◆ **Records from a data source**
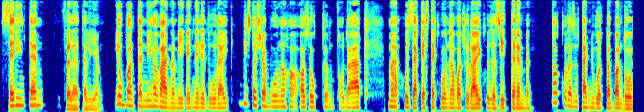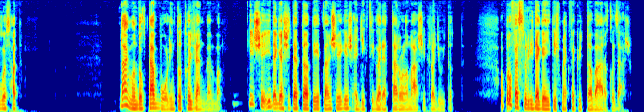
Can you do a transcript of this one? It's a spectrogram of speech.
Szerintem, felelte Lian, jobban tenné, ha várna még egy negyed óráig. Biztosabb volna, ha azok oda át már hozzákezdtek volna a vacsorájukhoz az étteremben, akkor azután nyugodtabban dolgozhat. Diamond Octave bólintott, hogy rendben van. Kissé idegesítette a tétlenség, és egyik cigarettáról a másikra gyújtott. A professzor idegeit is megfeküdte a várakozás.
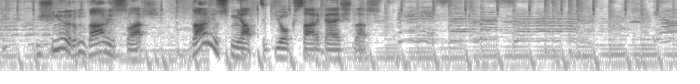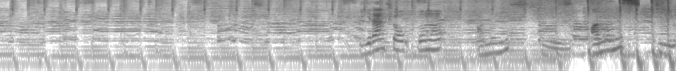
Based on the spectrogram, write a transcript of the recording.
Düşünüyorum Darius var. Darius mu yaptık yoksa arkadaşlar? İğrenç olduğunu ananı sikeyim. Ananı sikeyim.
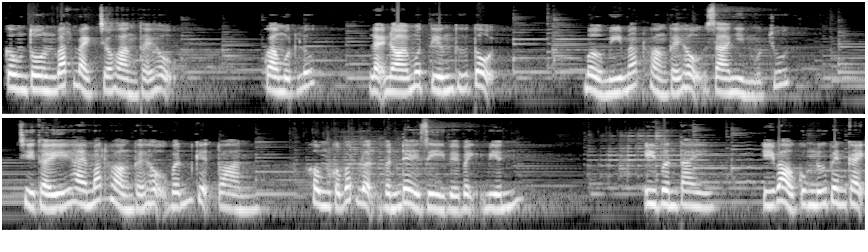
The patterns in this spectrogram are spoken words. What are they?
Công tôn bắt mạch cho Hoàng Thái hậu. Qua một lúc, lại nói một tiếng thứ tội. Mở mí mắt Hoàng Thái hậu ra nhìn một chút. Chỉ thấy hai mắt Hoàng Thái hậu vẫn kiện toàn, không có bất luận vấn đề gì về bệnh biến. Y vươn tay, ý bảo cung nữ bên cạnh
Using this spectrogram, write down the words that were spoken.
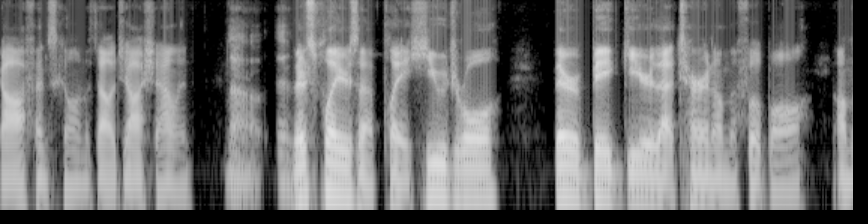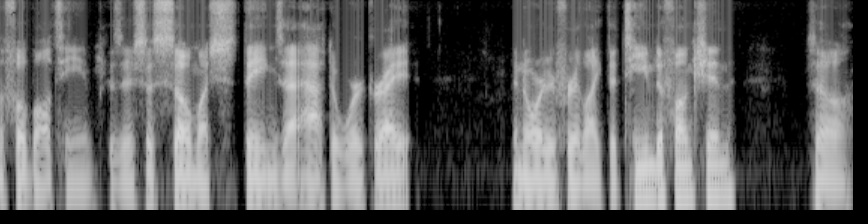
offense going without Josh Allen. No, There's players that play a huge role. They're a big gear that turn on the football on the football team because there's just so much things that have to work right in order for like the team to function. So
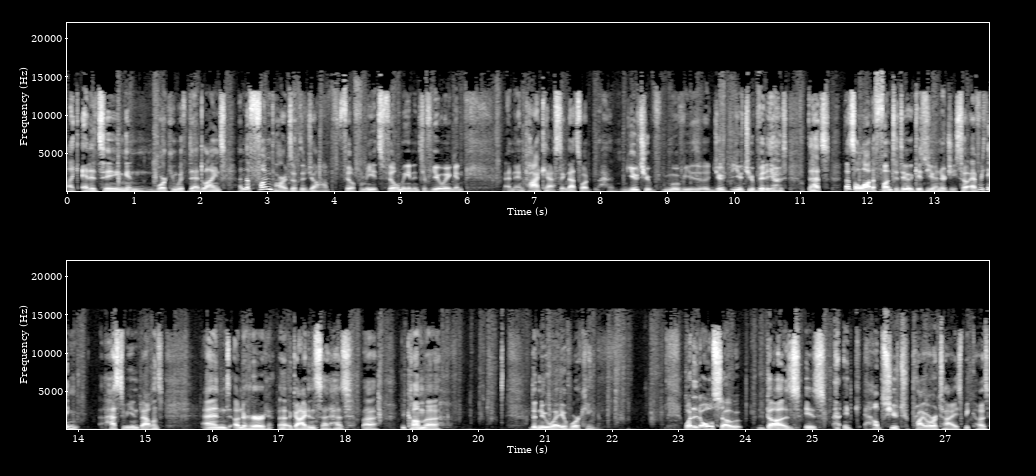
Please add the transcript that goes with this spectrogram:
like editing and working with deadlines, and the fun parts of the job. Feel for me, it's filming and interviewing and and, and podcasting. That's what YouTube movies, uh, YouTube videos. That's that's a lot of fun to do. It gives you energy. So everything has to be in balance. And under her uh, guidance, that has uh, become uh, the new way of working. What it also does is it helps you to prioritize because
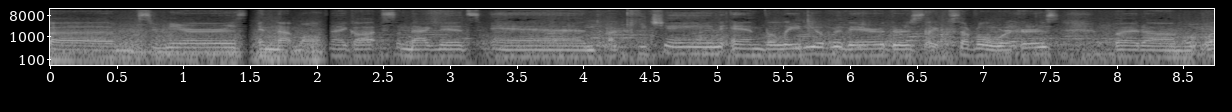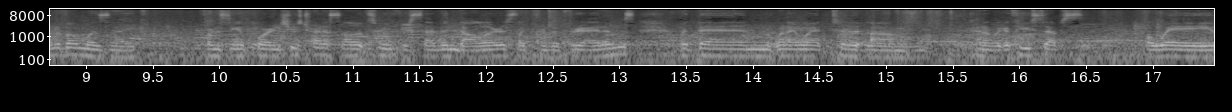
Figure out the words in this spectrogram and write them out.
um, souvenirs in that mall. I got some magnets and a keychain and the lady over there, there's like several workers, but um, one of them was like from Singapore and she was trying to sell it to me for seven dollars like for the three items but then when I went to um, kind of like a few steps away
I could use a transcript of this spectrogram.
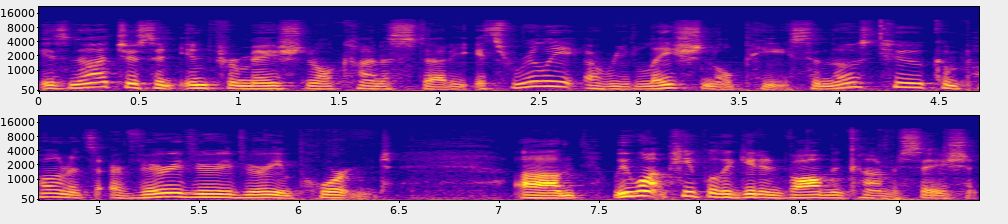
is not just an informational kind of study, it's really a relational piece. And those two components are very, very, very important. Um, we want people to get involved in conversation.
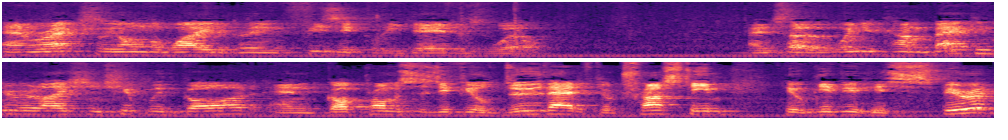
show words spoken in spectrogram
and we're actually on the way to being physically dead as well. And so when you come back into relationship with God, and God promises if you'll do that, if you'll trust Him, He'll give you His Spirit,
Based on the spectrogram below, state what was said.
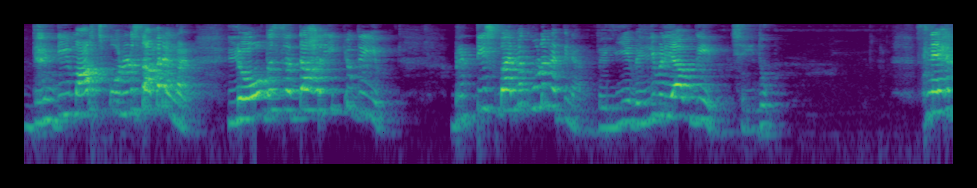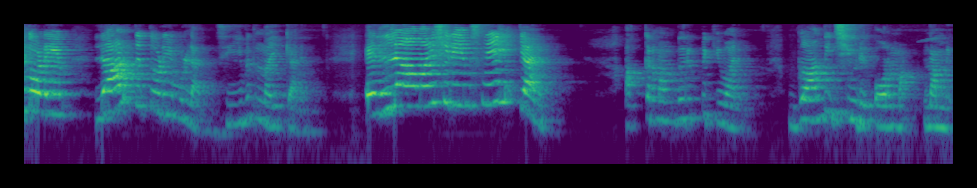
ദണ്ഡി മാർച്ച് പോലുള്ള സമരങ്ങൾ ലോക ശ്രദ്ധ അറിയിക്കുകയും ബ്രിട്ടീഷ് ഭരണകൂടത്തിന് വലിയ വെല്ലുവിളിയാവുകയും ചെയ്തു. സ്നേഹത്തോടെയും ലാളിത്യത്തോടെയുമുള്ള ജീവിതം നയിക്കാനും എല്ലാ മനുഷ്യരെയും സ്നേഹിക്കാനും അക്രമം വെറുപ്പിക്കുവാനും ഗാന്ധിജിയുടെ ഓർമ്മ നമ്മെ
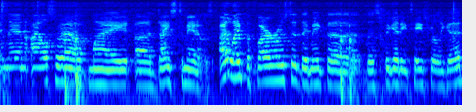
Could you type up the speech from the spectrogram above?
And then I also have my uh, diced tomatoes. I like the fire roasted. They make the the spaghetti taste really good.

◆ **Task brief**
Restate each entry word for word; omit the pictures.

◆ **Reply**
Can you do a transcript of this one? It's a spectrogram of speech.
Szerintem, felelte Lian, jobban tenné, ha várna még egy negyed óráig. Biztosabb volna, ha azok oda át már hozzákezdtek volna a vacsorájukhoz az étteremben, akkor azután nyugodtabban dolgozhat. Diamond Octave bólintott, hogy rendben van. Kissé idegesítette a tétlenség, és egyik cigarettáról a másikra gyújtott. A professzor idegeit is megfeküdte a várakozás.
Based on the spectrogram, write a transcript of the recording.
Düşünüyorum Darius var. Darius mu yaptık yoksa arkadaşlar? İğrenç olduğunu ananı sikeyim. Ananı sikeyim.
The patterns in this spectrogram are spoken words. What are they?
Công tôn bắt mạch cho Hoàng Thái hậu. Qua một lúc, lại nói một tiếng thứ tội. Mở mí mắt Hoàng Thái hậu ra nhìn một chút. Chỉ thấy hai mắt Hoàng Thái hậu vẫn kiện toàn, không có bất luận vấn đề gì về bệnh biến. Y vươn tay, ý bảo cung nữ bên cạnh
Using this spectrogram, write down the words that were spoken.
offense going without Josh Allen. No, There's players that play a huge role. They're a big gear that turn on the football on the football team because there's just so much things that have to work right in order for like the team to function. So
Please add the transcript that goes with this spectrogram:
like editing and working with deadlines, and the fun parts of the job. Feel for me, it's filming and interviewing and and, and podcasting. That's what YouTube movies, uh, YouTube videos. That's that's a lot of fun to do. It gives you energy. So everything has to be in balance. And under her uh, guidance, that has uh, become uh, the new way of working. What it also does is it helps you to prioritize because
Figure out the words in this spectrogram and write them out.
um, souvenirs in that mall. I got some magnets and a keychain and the lady over there, there's like several workers, but um, one of them was like from Singapore and she was trying to sell it to me for seven dollars like for the three items but then when I went to um, kind of like a few steps away
I could use a transcript of this spectrogram.
is not just an informational kind of study, it's really a relational piece. And those two components are very, very, very important. Um, we want people to get involved in conversation.
show words spoken in spectrogram
and we're actually on the way to being physically dead as well. And so when you come back into relationship with God, and God promises if you'll do that, if you'll trust Him, He'll give you His Spirit,
Based on the spectrogram below, state what was said.
ദണ്ഡി മാർച്ച് പോലുള്ള സമരങ്ങൾ ലോക ശ്രദ്ധ അറിയിക്കുകയും ബ്രിട്ടീഷ് ഭരണകൂടത്തിന് വലിയ വെല്ലുവിളിയാവുകയും ചെയ്തു. സ്നേഹത്തോടെയും ലാളിത്യത്തോടെയുമുള്ള ജീവിതം നയിക്കാനും എല്ലാ മനുഷ്യരെയും സ്നേഹിക്കാനും അക്രമം വെറുപ്പിക്കുവാനും ഗാന്ധിജിയുടെ ഓർമ്മ നമ്മെ
Could you type up the speech from the spectrogram above?
And then I also have my uh, diced tomatoes. I like the fire roasted. They make the the spaghetti taste really good.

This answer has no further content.